In September 2011, Bridget crossed the border from Congo to take up a teaching position with New Creation Ministries in Kigali, Rwanda. Here she is responsible for a variety of English courses: general English to adults in the English for Study and Service courses, English to pastors in the Pastors’ Training School and academic English at the Christian Leadership Institute of Rwanda (CLIR). At CLIR, Bridget ensures that the students’ level of English is adequate for studying at degree level.
Rwanda Since the genocide of 1994-95, restoring, restructuring and privatising the economy have been the emphasis of the last decade. The government has made great strides to excise ethnicity from politics and society. It has full freedom of religion, with 89% of the population identifying themselves with Christianity.
Since 1980 she has had a multi-faceted experience of teaching in Africa: teaching missionaries’ children at Rethy Academy and secondary school pupils at Institut Luru, working as a school advisor for the CECA-20 (AIM’s partner church in Zaire/DR Congo) schools in the north-eastern region of Zaire, and latterly preparing secondary school trainee teachers at Institut Supérieur Pédagogique CECA/20 in the newly-named Congo.
Evacuation from Zaire led to teaching in Nairobi, administration in the AIM France office and five years of administration at the International Office in Bristol. This wide experience of AIM ministry provides a suitable backcloth for the added responsibility of serving as AIM Rwanda Unit Leader.
Could you partner with Bridget in this work?
Partner with Bridget Howard
Bridget teaches English to adults in conjunction with New Creation Ministries in Kigali, Rwanda and is also Unit Leader for Rwanda.
If you would like to partner with Bridget in your prayers, gifts and practical support, please download and complete this form and return to Freepost RTJH-JRZE-XXKX Africa Inland Mission, Halifax Place, Nottingham NG1 1QN.
For any queries, please email: firstname.lastname@example.org
Latest prayer points
- 19 January 2018
“As I begin 2018, I feel very much like [I am] training my eyes on a distant spot – my future. This should be my last year on-field before I take home assignment and then retire from active service. But when do I leave Rwanda? At the end of the year when it’s likely to be cold and drear in an English winter? Or do I wait until my visa expires early 2019 when it will be springtime? Who will replace me as a teacher for the English classes at NCM? Who will replace me as AIM Unit leader? What about the AIM Unit? Packing up the house, terminating employees’ contracts? Where will I live? What will I do? Experience has taught me that I can’t sit in some safe place and work it out on paper; I have to walk it out day by day trusting that ‘he who is able to do immeasurably more than all we ask or image’ and who ‘works for the good of those who love him, who have been called according to his purpose’ will guide my steps and meet my needs. Thank you for journeying with me in 2018 and praying with me to know the good, perfect, acceptable will of God.”
- 24 November 2017
“we had a full week at the end of October when leadership personnel from the AIM Central Region office came to visit.

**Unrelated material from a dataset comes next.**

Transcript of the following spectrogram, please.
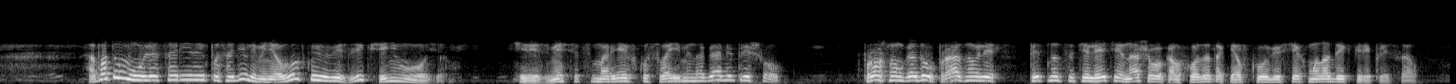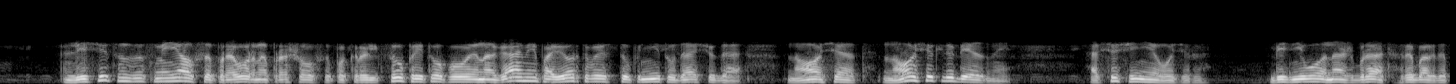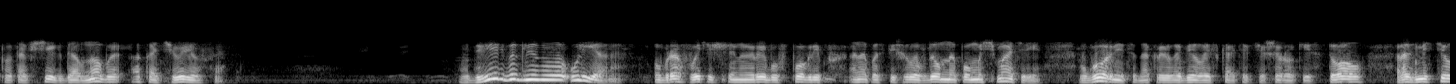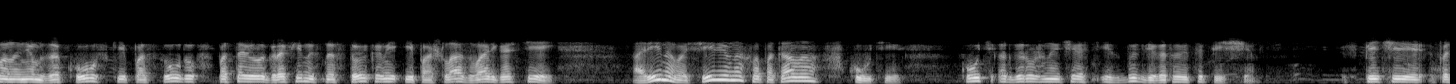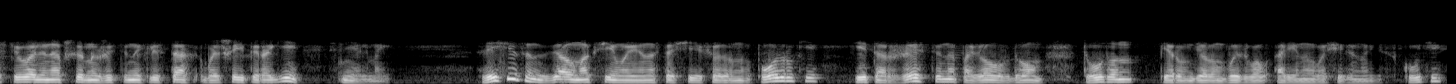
«А потом Уля с Ариной посадили меня в лодку и увезли к Синему озеру». Через месяц в Мареевку своими ногами пришел. В прошлом году праздновали пятнадцатилетие нашего колхоза, так я в клубе всех молодых переплясал. Лисицын засмеялся, проворно прошелся по крыльцу, притопывая ногами, повертывая ступни туда-сюда. Носят, носят, любезные. А все синее озеро. Без него наш брат, рыбак да плотовщик, давно бы окочурился. В дверь выглянула Ульяна. Убрав вычищенную рыбу в погреб, она поспешила в дом на помощь матери. В горнице накрыла белой скатертью широкий стол, разместила на нем закуски, посуду, поставила графины с настойками и пошла звать гостей. Арина Васильевна хлопотала в кути. Куть — отгороженная часть избы, где готовится пища. В печи поспевали на обширных жестяных листах большие пироги с нельмой. Лисицын взял Максима и Анастасию Федоровну под руки и торжественно повел в дом. Тут он Первым делом вызвал Арину Васильевну из Кути,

They were able to see us in our ministry locations and meet with partner organisations. They made suggestions of potential ministries and ideas of how to mobilise local church members for mission. We are thinking through the implications of this and writing personnel requests and praying for personnel.”
- 25 August 2017
“The week before I went to [the AIM Conference in] Kampala the 4th year pastors were at NCM accompanied by their wives – the usual practice for the graduating class – to treat the subjects of family life, conflict resolution in marriage and the role of a pastor’s wife. As usual the men were smartly dressed in the company of their wives. I return after the departure of the wives to find the men back to T-shirts and flipflops! And I’m straight back into teaching their English module, teaching extra hours to make up for the missed lessons last week. I returned to more contrast. Dominique, my night guard, had news of the birth of a sixth child but the baby died a couple of days after birth. Gilbert, my day worker, had happy news of the birth of a second daughter. We mourn and rejoice at the same time…Many of you have journeyed with me during all these years. Thank you. And God journeys with us all the days of our lives. The words of Psalm 71:17-18 express my testimony and prayer. God is good all the time; all the time God is good.”